It was first operated out of a grocery store owned by Al-Amin and Lubbad. When they closed the store every evening, the phone transferred to Al-Amin’s house. Calls were answered live at any time.
The service “bore fruit in liaising with many segments of society: individuals, churches, synagogues as well as the media,” Ahmed wrote in a history of Milwaukee’s Islamic community. “It became the frontline liaison agency in public relations as well as for dawah in Milwaukee.”
“It is important for people to know how much he cared for us young people,” Ameera Ahmed said. “He was a surrogate parent to us, even if he would drive us crazy sometimes. There were so many kids who felt that way.
“I can always remember him asking me how we’re doing and what we are up to. It would feel annoying, like a parent. But when you grow up you know what it means. It is really good to have someone who has your best interest in his heart. That was one of the amazing things about him.”
“He concentrated on helping the community, especially young people” said Mahmoud Malas, who served on the Dawah Center’s shura. “He had a group that went to prisons and talked to troubled kids.”
He could be a strong advocate for them, Malas added. “He was respected by everybody. If he said something in a meeting, everybody listened.”
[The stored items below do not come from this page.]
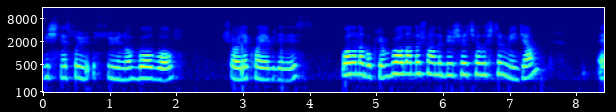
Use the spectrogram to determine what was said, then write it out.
vişne suyu, suyunu bol bol şöyle koyabiliriz. Bu alana bakıyorum. Bu alanda şu anda bir şey çalıştırmayacağım. E,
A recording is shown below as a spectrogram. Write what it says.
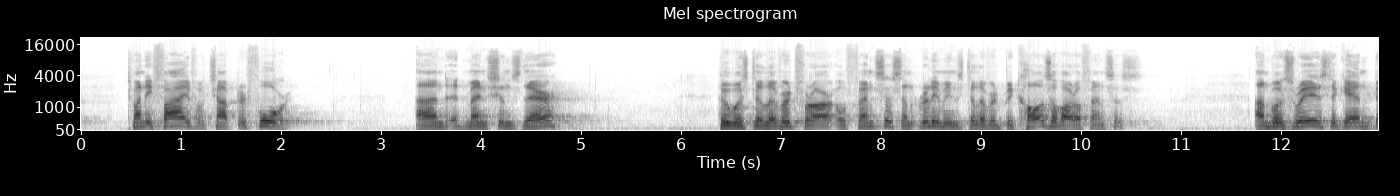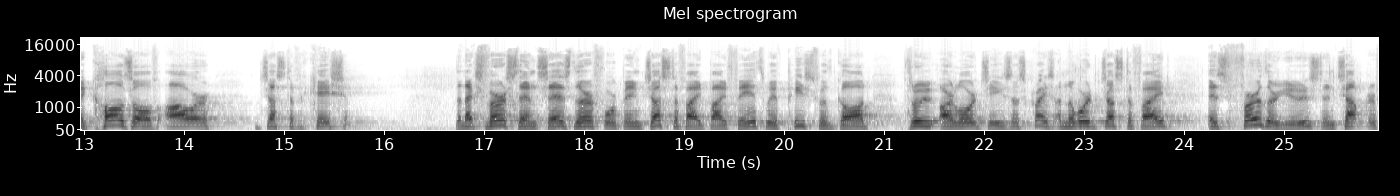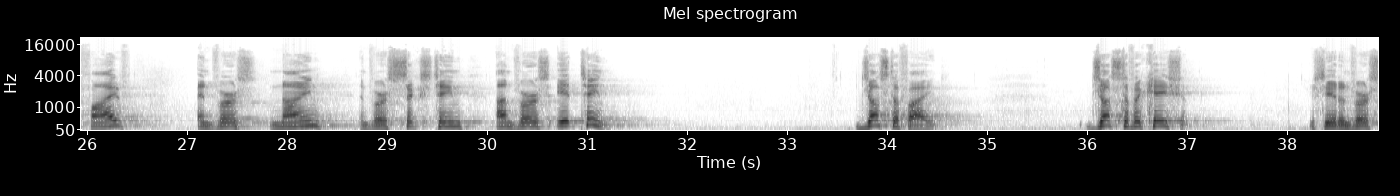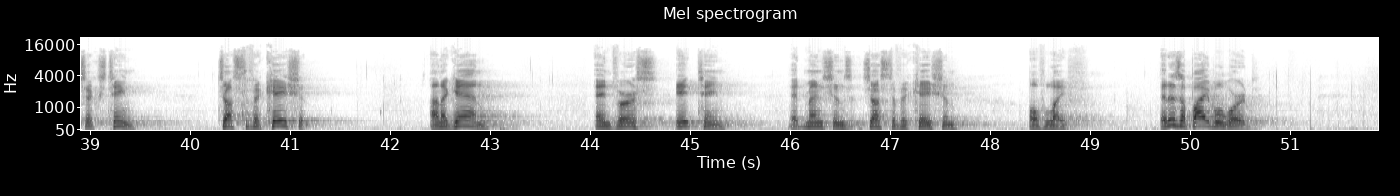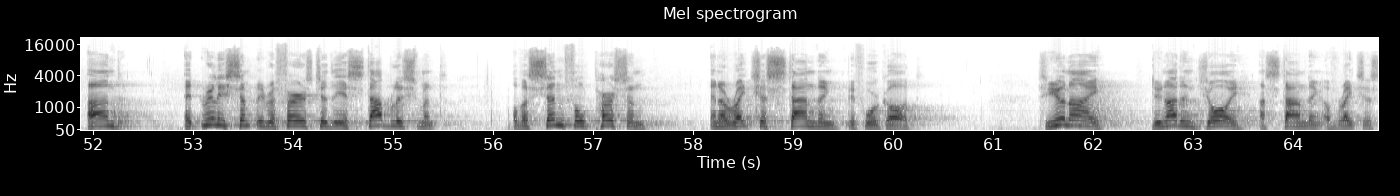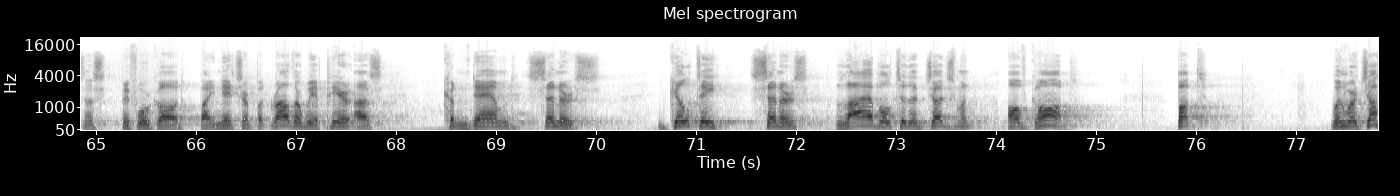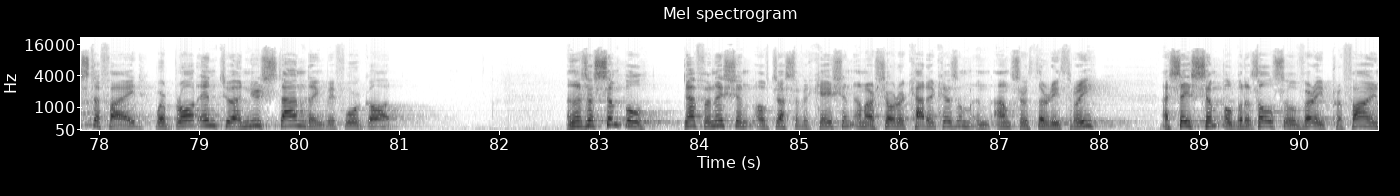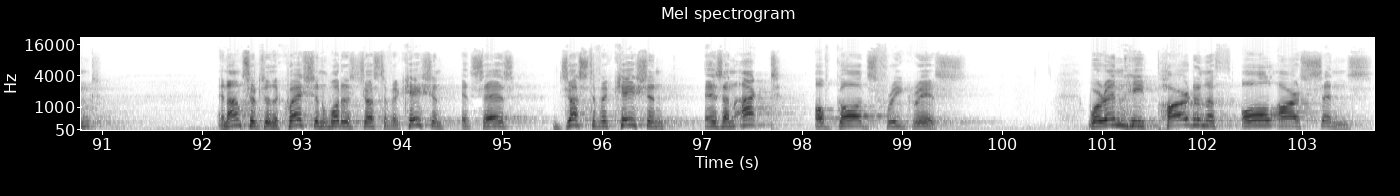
25 of chapter 4, and it mentions there who was delivered for our offences, and it really means delivered because of our offences, and was raised again because of our justification. The next verse then says, Therefore, being justified by faith, we have peace with God through our Lord Jesus Christ. And the word justified is further used in chapter 5, in verse 9, in verse 16, and verse 18. Justified. Justification. You see it in verse 16. Justification. And again, in verse 18, it mentions justification of life. It is a Bible word. And it really simply refers to the establishment of a sinful person in a righteous standing before God. So you and I do not enjoy a standing of righteousness before God by nature, but rather we appear as condemned sinners, guilty sinners, liable to the judgment of God. But when we're justified, we're brought into a new standing before God. And there's a simple definition of justification in our shorter catechism in answer 33. I say simple, but it's also very profound. In answer to the question, what is justification? It says, justification is an act of God's free grace, wherein He pardoneth all our sins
Sheik Zakaria S. Nuradeen, an imam of the Dawah Center for many years, remembered Al-Amin’s strong influence. “One thing I will never forget is that nobody could smoke even outside the center. And everyone knew it. No one would dare.
“You could not come here when you were not morally good without him talking to you,” Nuradeen said. “I remember some people who came to ask for copies of the Quran. Br. Ayyub game them to them. Then one day they were saying, ‘Heaven is here. There is no other heaven anywhere else.’ Ayyub told them to give back the Qurans. He did not have patience with anything that conflicted with Islam.”
The right blend of strength and humility
“We really lost a very important person in Islam,” Nuradeen said. “He was able to bring people together. He would welcome everyone no matter what tribe, what race. We had Indians, Pakistanis, Arabs, African Americans. Everyone was welcomed.
“We will be missing his support,” Nuradeen continued. “He gave his support generously anytime – financially, spiritually, personally.”
Al Amin was a man “with a lot of internal strength,” Hakim said. “If he believed something should be done and could be done, he would not stop.
“That drive was balanced with a sense of humility and compassion. Sometimes he would take a strong position but he would check himself. If he found his opinion to be incorrect, he was ready to listen and he would be the first to apologize. But personal opinions didn’t matter much to him. He would want to know what the Quran and hadith said.”
Al-Amin sometimes gave the sermon at Friday prayers, Ahmed recalled. “He would speak from the heart and it was very effective. That was a wonderful thing.
“He was a very intelligent person, well-aware of current affairs, the politics and the sociology,” Ahmed said. “He was quite prepared for the leadership tasks he took on.”
“He always listened and was humble,” Malas said. “When fundraising, he never pressured people. He told them the story of the Dawah Center and what we were trying to do. He made them feel comfortable and let them decide if to support us.”
At the same time, he never hesitated to speak his mind, Cooper said. “He would always say, ‘As I live and breathe’ when he saw something that was extraordinarily good or extremely stupid.”
Friends and family described him as loyal, down-to-earth and compassionate, a strong leader and a humble servant. His legacy lives on in the many lives he changed and in the growth of Milwaukee’s Muslim community.
Dr. Waheed Ahmed, Al-Amin’s friend and his daughter Ameera, who said she appreciated Al-Amin’s influence on her life